Bound For Glory
(Cowboy with a contract. ph. secret)
One of my shortcomings in movie blogging is talking about the social context of the narrative instead of how film delivers the narrative. This is true when I talk about historical pieces like “Bound For Glory”, that’s all I see.
As the caption in that screen shot says, Woody Guthrie is like a modern cowboy, with a twist! The film begins in Pampa, Texas, and no offense to anyone who lives there now but the film’s depiction of the town is fucking tumbleweeds. And this is the middle of country and a part that’s already considered “The West.” This isn’t a Brigham Young type of frontier-ism – the traditional West still isn’t good enough especially by the Depression, and an American can only expect to go further to succeed. And when he gets there he mingles with Oklahoman fruit pickers in California, gets his radio show, struggles with his union beliefs and fame and family.
Great cinematography, but of course I have a few complaints.
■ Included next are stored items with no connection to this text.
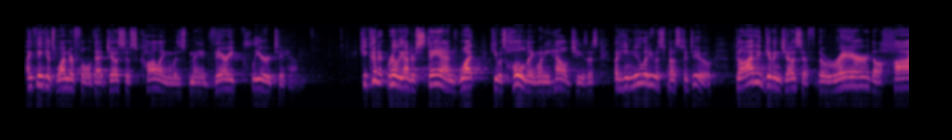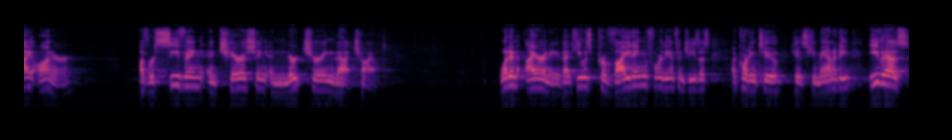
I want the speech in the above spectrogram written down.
I think it's wonderful that Joseph's calling was made very clear to him. He couldn't really understand what he was holding when he held Jesus, but he knew what he was supposed to do. God had given Joseph the rare, the high honor of receiving and cherishing and nurturing that child. What an irony that he was providing for the infant Jesus according to his humanity, even as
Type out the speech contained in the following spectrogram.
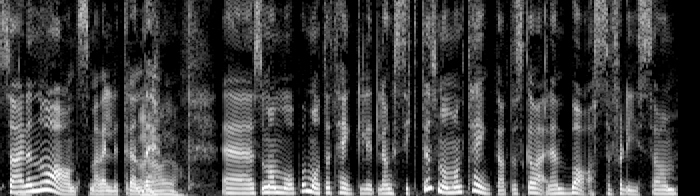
så er det noe annet som er veldig trendy. Ja, ja. Eh, så man må på en måte tenke litt langsiktig, så må man tenke at det skal være en base for de som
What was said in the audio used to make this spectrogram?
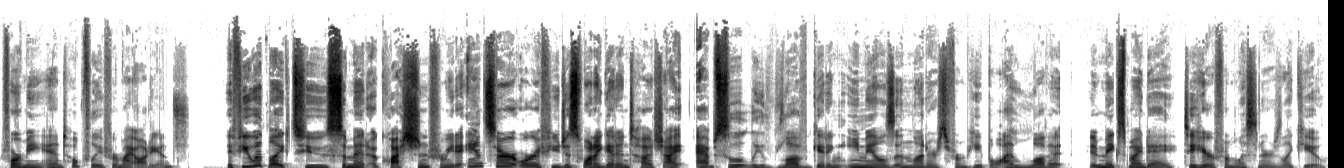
for me and hopefully for my audience. If you would like to submit a question for me to answer, or if you just want to get in touch, I absolutely love getting emails and letters from people. I love it. It makes my day to hear from listeners like you.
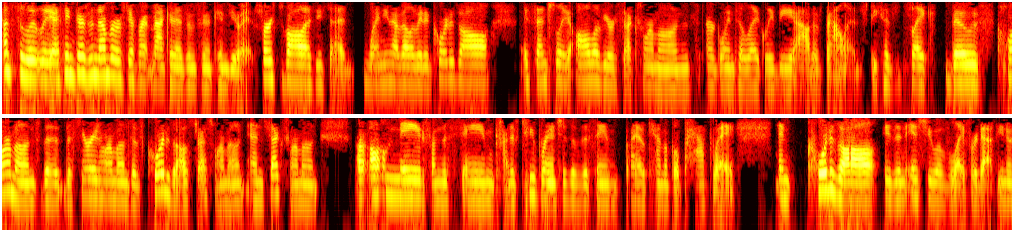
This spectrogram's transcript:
Absolutely. I think there's a number of different mechanisms that can do it. First of all, as you said, when you have elevated cortisol, essentially all of your sex hormones are going to likely be out of balance because it's like those hormones, the, the steroid hormones of cortisol, stress hormone, and sex hormone, are all made from the same kind of two branches of the same biochemical pathway. And cortisol is an issue of life or death. You know,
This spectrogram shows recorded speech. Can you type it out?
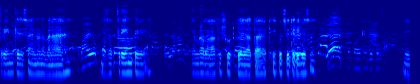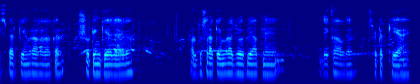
क्रेन के जैसा इन्होंने बनाया है। जैसा क्रेन पे कैमरा लगा के शूट किया जाता है, ठीक उसी तरीके से। इस पर कैमरा लगाकर शूटिंग किया जाएगा। और दूसरा कैमरा जो भी आपने देखा, उधर सेटअप किया है,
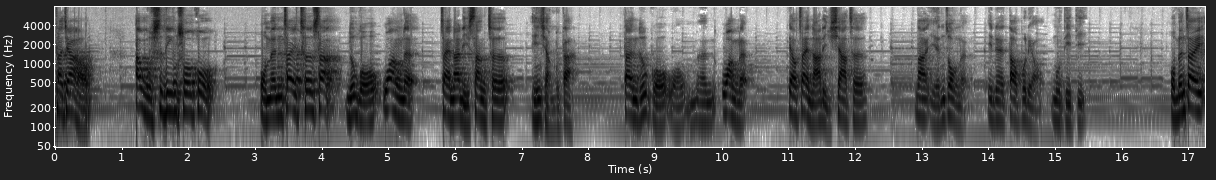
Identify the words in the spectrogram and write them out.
大家好，奥古斯丁说过，我们在车上如果忘了在哪里上车，影响不大；但如果我们忘了要在哪里下车，那严重了，因为到不了目的地。我们在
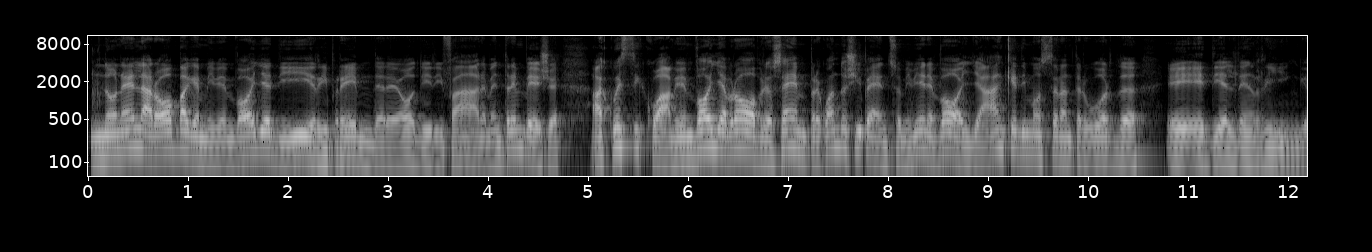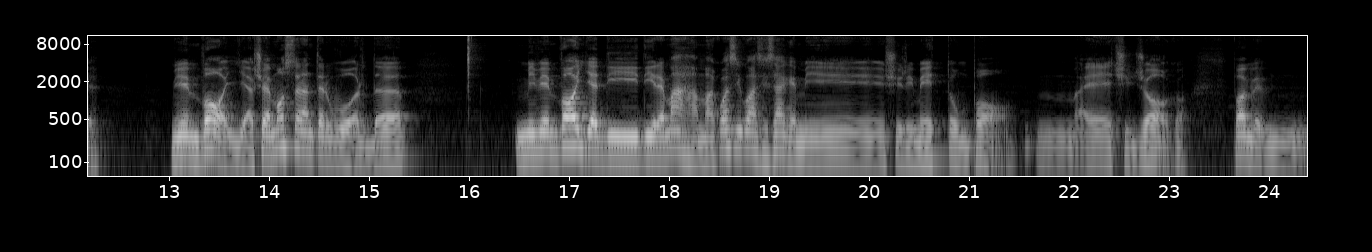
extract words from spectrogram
non è la roba che mi viene voglia di riprendere o di rifare, mentre invece a questi qua mi viene voglia proprio sempre, quando ci penso, mi viene voglia anche di Monster Hunter World e, e di Elden Ring. Mi viene voglia, cioè Monster Hunter World mi viene voglia di dire ma, ma, quasi quasi sai che mi ci rimetto un po' mm, e ci gioco. Poi mm,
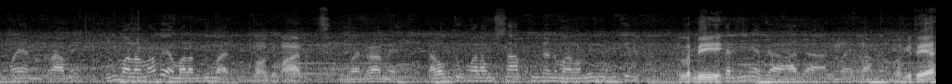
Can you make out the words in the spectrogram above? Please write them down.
lumayan rame. Ini malam apa ya? Malam Jumat? Mau Jumat. lumayan rame. Kalau untuk malam Sabtu dan malam Minggu mungkin Lebih sekitar sini agak agak lumayan rame. Begitu ya?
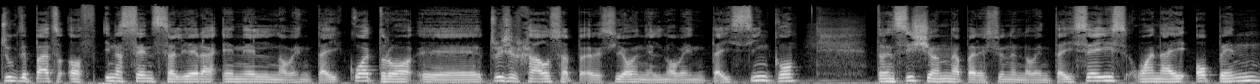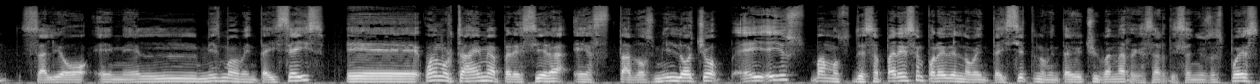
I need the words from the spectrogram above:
Took the Path of Innocence saliera en el 94. Eh, Treasure House apareció en el 95. Transition apareció en el 96. One Eye Open salió en el mismo 96. Eh, One More Time apareciera hasta 2008. E, ellos, vamos, desaparecen por ahí del 97, 98 y van a regresar 10 años después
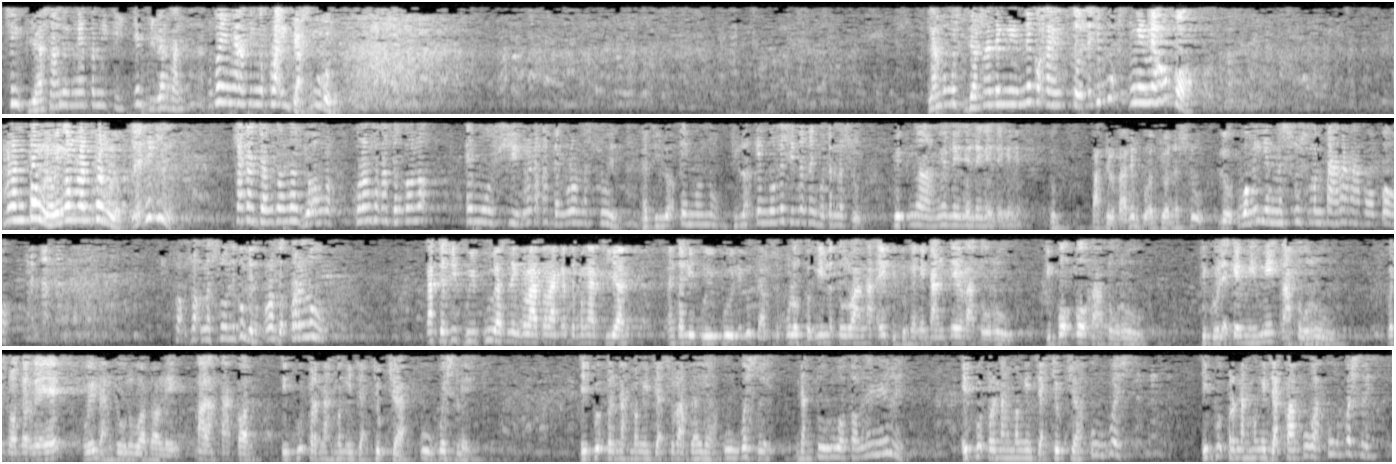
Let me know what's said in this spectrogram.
Sing biasane ngeten iki, yen dilarang, engko nganti ngeplaki ndasmu lho. Lah kok wis jasane ngene kok itu. Saiki ngene apa? Melentung lho, engko melentung lho. Lah. Sakadang kono ya Allah, kurang sakadang kono emosi, kurang sakadang kono nesu. Ha dilokke ngono, dilokke ngono sinten sing boten nesu. Bit ngene ngene ngene ngene. Lho, Padil Karim mbok aja nesu. Lho, wong iki nesu sementara ra apa-apa. Sok-sok nesu niku nggih perlu. Kados ibu-ibu asring kula aturaken pengajian, enten ibu-ibu niku jam 10 bengi meturu anake didongenge kancil ra turu, dipok-pok ra turu. Digolekke mimik ra turu. Wis lote le, kowe ndang turu apa le? Malah takon, "Ibu pernah menginjak Jogja?" Wis le. Ibu pernah menginjak Surabaya? Wis le. Ndang turu apa le? Ibu pernah menginjak Jogja? Wis. Ibu pernah menginjak Papua? Wis le.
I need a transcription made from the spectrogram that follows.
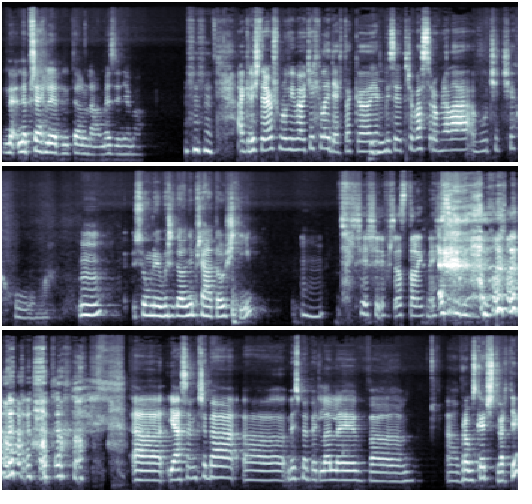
ne, nepřehlednutelná mezi něma. A když teda už mluvíme o těch lidech, tak uh-huh. jak mhm. by si třeba srovnala vůči Čechům? Mm, jsou neuvěřitelně přátelští. Mm, Češi už za tolik nechci. uh, já jsem třeba, uh, my jsme bydleli v v romské čtvrti.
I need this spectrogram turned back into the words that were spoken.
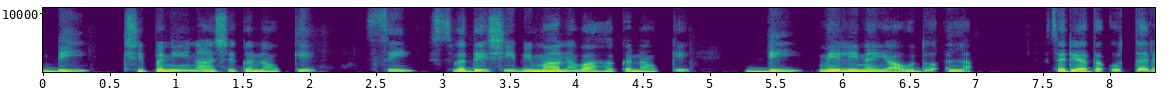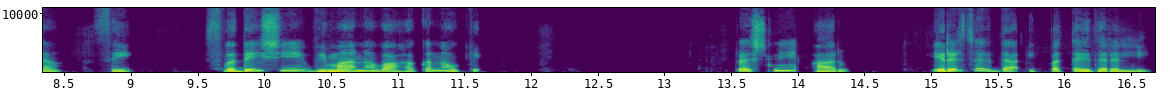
ಬಿ ಕ್ಷಿಪಣಿ ನಾಶಕ ನೌಕೆ, ಸಿ, ಸ್ವದೇಶಿ ವಿಮಾನವಾಹಕ ನೌಕೆ, ಡಿ, ಮೇಲಿನ ಯಾವುದು ಅಲ್ಲ. ಸರಿಯಾದ ಉತ್ತರ, ಸಿ, ಸ್ವದೇಶಿ ವಿಮಾನವಾಹಕ ನೌಕೆ. ಪ್ರಶ್ನೆ ಆರು. ಎರಡು ಸಾವಿರದ ಇಪ್ಪತ್ತೈದರಲ್ಲಿ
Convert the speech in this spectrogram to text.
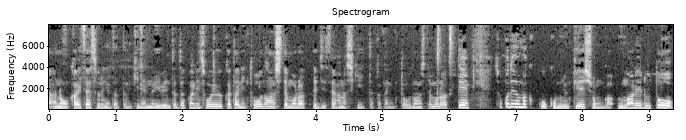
あの、開催するにあたっての記念のイベントとかにそういう方に登壇してもらって、実際話聞いた方に登壇してもらって、そこでうまくこうコミュニケーションが生まれると、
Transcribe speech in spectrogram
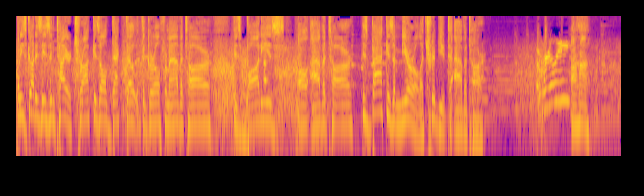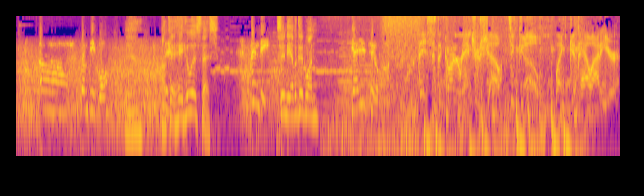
But he's got his, his entire truck is all decked out with the girl from Avatar. His body is all Avatar. His back is a mural, a tribute to Avatar. Really? Uh huh. Oh, some people. Yeah. Okay, hey, who is this? Cindy. Cindy, have a good one. Yeah, you too. This is the Garner Andrews Show to go. Like, get the hell out of here.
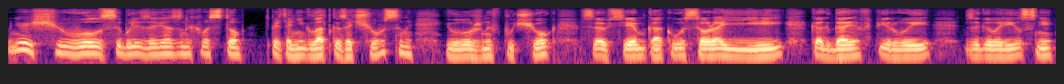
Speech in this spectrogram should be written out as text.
У нее еще волосы были завязаны хвостом». Теперь они гладко зачесаны и уложены в пучок, совсем как у Сораи, когда я впервые заговорил с ней.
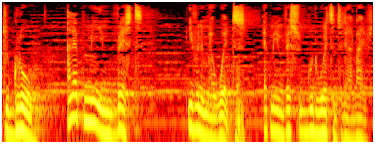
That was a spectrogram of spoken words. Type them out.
to grow and help me invest even in my words. Help me invest good words into their lives.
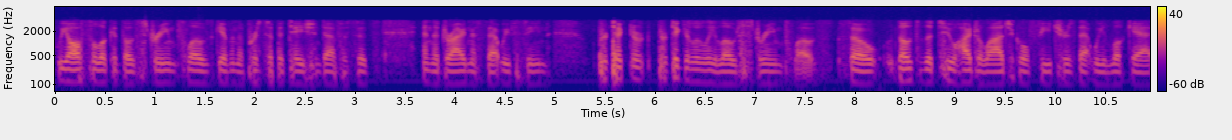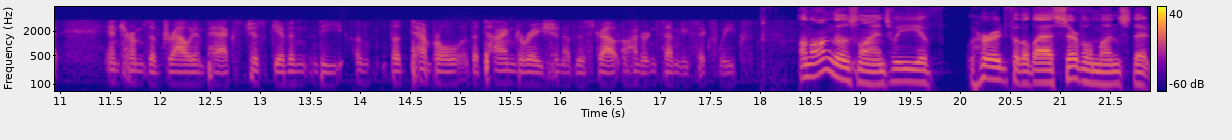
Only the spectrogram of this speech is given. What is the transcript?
We also look at those stream flows given the precipitation deficits and the dryness that we've seen, particular, particularly low stream flows. So those are the two hydrological features that we look at in terms of drought impacts, just given the uh, the temporal, the time duration of this drought, 176 weeks. Along those lines, we have heard for the last several months that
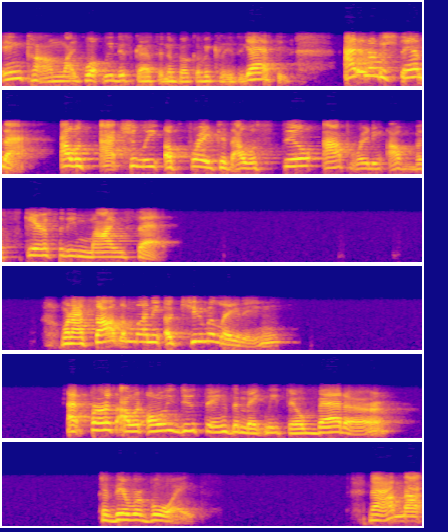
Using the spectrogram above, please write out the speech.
income, like what we discussed in the book of Ecclesiastes. I didn't understand that. I was actually afraid because I was still operating off of a scarcity mindset. When I saw the money accumulating, at first I would only do things that make me feel better because there were voids. Now, I'm not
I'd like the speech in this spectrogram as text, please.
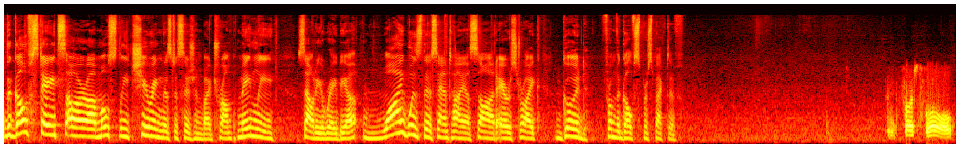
The Gulf states are uh, mostly cheering this decision by Trump, mainly Saudi Arabia. Why was this anti Assad airstrike good from the Gulf's perspective? First of all,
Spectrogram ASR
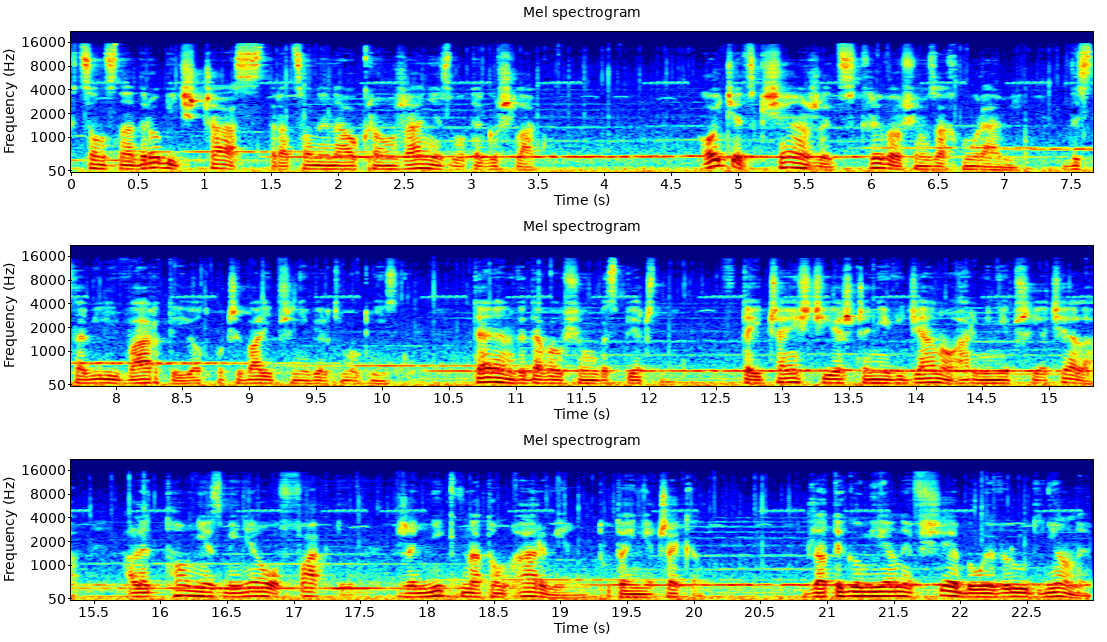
chcąc nadrobić czas stracony na okrążanie złotego szlaku. Ojciec księżyc skrywał się za chmurami. Wystawili warty i odpoczywali przy niewielkim ognisku. Teren wydawał się bezpieczny. W tej części jeszcze nie widziano armii nieprzyjaciela, ale to nie zmieniało faktu, że nikt na tą armię tutaj nie czekał. Dlatego mijane wsie były wyludnione.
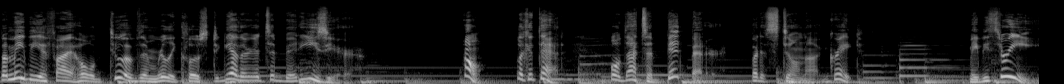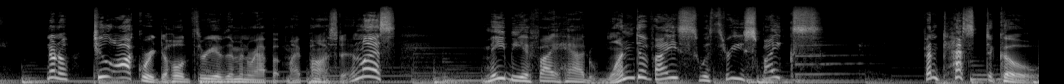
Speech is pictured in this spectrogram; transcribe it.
but maybe if I hold two of them really close together, it's a bit easier. Look at that. Well, that's a bit better, but it's still not great. Maybe three. No, no, too awkward to hold three of them and wrap up my pasta. Unless, maybe if I had one device with three spikes? Fantastico!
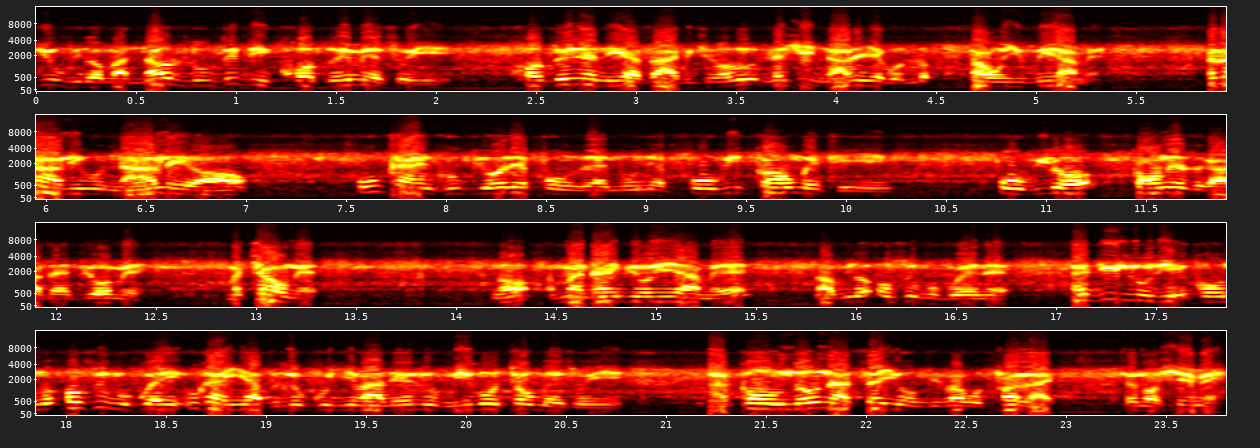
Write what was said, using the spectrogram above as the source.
ပြုပြီးတော့မှနောက်လူတစ်တွေခေါ်သွင်းမယ်ဆိုရင်ခေါ်သွင်းတဲ့နေရာစားပြီးကျွန်တော်တို့လက်ရှိနားရရက်ကိုတောင်းယူပေးရမယ် အဲ့ဒါလေးကိုနားလေအောင်ဥခိုင်ခုပြောတဲ့ပုံစံမျိုးနဲ့ပို့ပြီးကောင်းမယ်ထင်ရင်ပို့ပြီးတော့ကောင်းတဲ့စကားတိုင်းပြောမယ်မကြောက်နဲ့နော်အမှန်တိုင်းပြောရရမယ်နောက်ပြီးတော့အုပ်စုမကွဲနဲ့အဲ့ဒီလူတွေအကုန်လုံးအုပ်စုမကွဲရင်ဥခိုင်ရဘယ်လိုကူညီပါလဲလို့မိကုန်ထုတ်မယ်ဆိုရင်အကုန်လုံးသာစက်ယုံပြပကိုထွက်လိုက်ကျွန်တော်ရှင်းမယ်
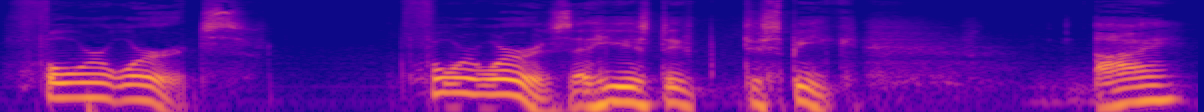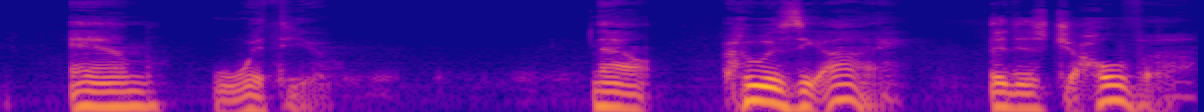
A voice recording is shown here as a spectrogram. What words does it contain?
Four words, four words that he is to, to speak. I am with you. Now, who is the I? It is Jehovah.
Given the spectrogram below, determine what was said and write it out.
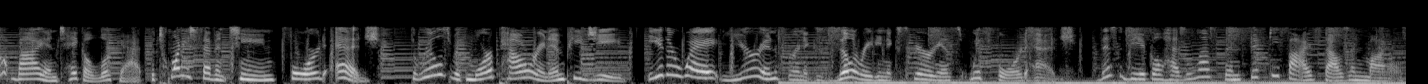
Stop by and take a look at the 2017 Ford Edge. Thrills with more power and MPG. Either way, you're in for an exhilarating experience with Ford Edge. This vehicle has less than 55,000 miles.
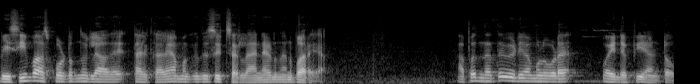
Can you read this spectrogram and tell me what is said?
വിസയും പാസ്പോർട്ടൊന്നും ഇല്ലാതെ തൽക്കാലം നമുക്കിത് സ്വിറ്റ്സർലാൻഡാണെന്നാണ് പറയാം. അപ്പോൾ ഇന്നത്തെ വീഡിയോ നമ്മളിവിടെ വൈൻഡപ്പ് ചെയ്യാം കേട്ടോ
The movie, like the real Woody, stayed too long in Texas and also a bit longer in the other places the character finds himself being. David Carradine does some good work playing a small town boy but comes short at making him sympathetic. He can’t juggle his beliefs and his family, a mid-20th century version of the workaholic dad who always misses his son’s big baseball game.
I’m still baffled yet in reverence of New Hollywood because they could make movies about socialism with jazz hands. The contradiction of being pro-union while working in a sponsored radio show isn’t stressed in the film, although that’s probably a more contemporary way of thinking. Tip: If someone wants to do an agenda movie, they can use the immigration in California in the 30’s and use Okies as a metaphor for the way Mexicans are treated today.